# [WORK ITEM]
For the records below, tally the lines that contain "spoken" and give only that number.

Entries taken from a collection
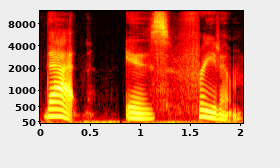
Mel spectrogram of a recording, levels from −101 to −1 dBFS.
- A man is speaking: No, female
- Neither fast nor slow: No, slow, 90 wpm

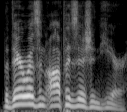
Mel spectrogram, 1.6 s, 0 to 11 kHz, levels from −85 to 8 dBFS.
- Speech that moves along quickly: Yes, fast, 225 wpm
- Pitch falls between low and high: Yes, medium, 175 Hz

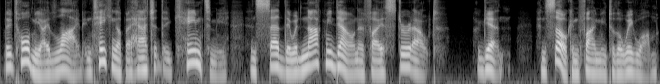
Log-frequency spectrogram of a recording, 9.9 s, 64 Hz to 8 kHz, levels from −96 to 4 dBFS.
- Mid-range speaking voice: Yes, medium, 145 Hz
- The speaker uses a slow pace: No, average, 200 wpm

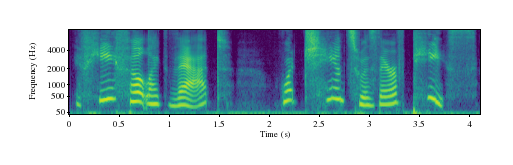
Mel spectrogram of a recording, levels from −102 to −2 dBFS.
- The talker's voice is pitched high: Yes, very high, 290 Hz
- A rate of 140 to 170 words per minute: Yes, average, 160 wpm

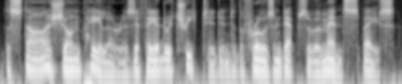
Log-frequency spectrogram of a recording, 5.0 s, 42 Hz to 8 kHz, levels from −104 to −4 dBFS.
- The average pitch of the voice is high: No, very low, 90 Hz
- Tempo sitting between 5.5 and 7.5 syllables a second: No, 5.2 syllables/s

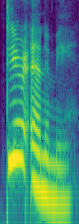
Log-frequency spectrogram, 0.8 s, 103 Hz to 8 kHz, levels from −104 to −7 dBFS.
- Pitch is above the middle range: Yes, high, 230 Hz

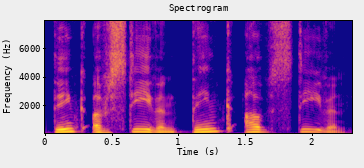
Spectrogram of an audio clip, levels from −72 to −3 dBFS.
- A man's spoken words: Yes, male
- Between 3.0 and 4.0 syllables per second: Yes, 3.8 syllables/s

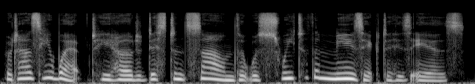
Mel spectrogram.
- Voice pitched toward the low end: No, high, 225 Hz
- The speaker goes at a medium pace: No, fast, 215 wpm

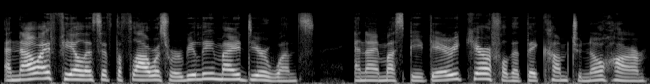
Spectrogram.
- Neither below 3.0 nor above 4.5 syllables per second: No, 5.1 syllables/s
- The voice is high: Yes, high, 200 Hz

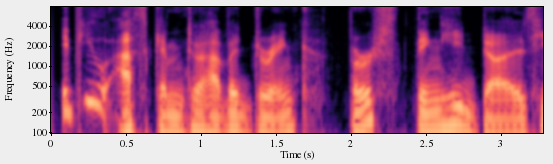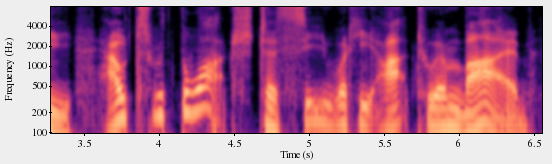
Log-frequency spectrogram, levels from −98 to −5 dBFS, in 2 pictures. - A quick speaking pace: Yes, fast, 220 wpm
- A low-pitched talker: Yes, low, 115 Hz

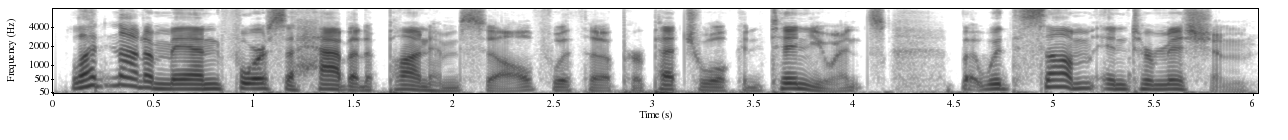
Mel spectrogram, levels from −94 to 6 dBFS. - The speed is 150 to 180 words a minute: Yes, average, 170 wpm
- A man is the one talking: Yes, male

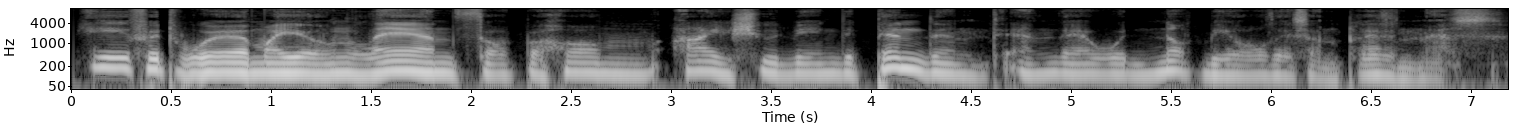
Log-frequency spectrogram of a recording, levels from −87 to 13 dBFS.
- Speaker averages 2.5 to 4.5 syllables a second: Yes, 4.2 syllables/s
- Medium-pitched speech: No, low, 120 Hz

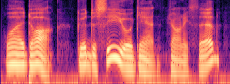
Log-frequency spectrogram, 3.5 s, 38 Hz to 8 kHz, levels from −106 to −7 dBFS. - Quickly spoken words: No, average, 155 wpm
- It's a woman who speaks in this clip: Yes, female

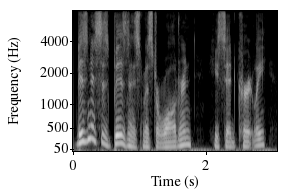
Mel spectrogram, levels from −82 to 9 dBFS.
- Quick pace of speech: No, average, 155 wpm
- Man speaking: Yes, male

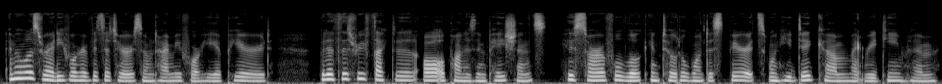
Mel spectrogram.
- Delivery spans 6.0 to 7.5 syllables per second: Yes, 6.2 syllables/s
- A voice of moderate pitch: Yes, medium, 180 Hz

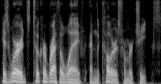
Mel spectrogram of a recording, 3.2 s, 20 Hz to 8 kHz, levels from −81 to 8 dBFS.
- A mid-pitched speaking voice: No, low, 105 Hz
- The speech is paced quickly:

# [WRITTEN SOLUTION]
2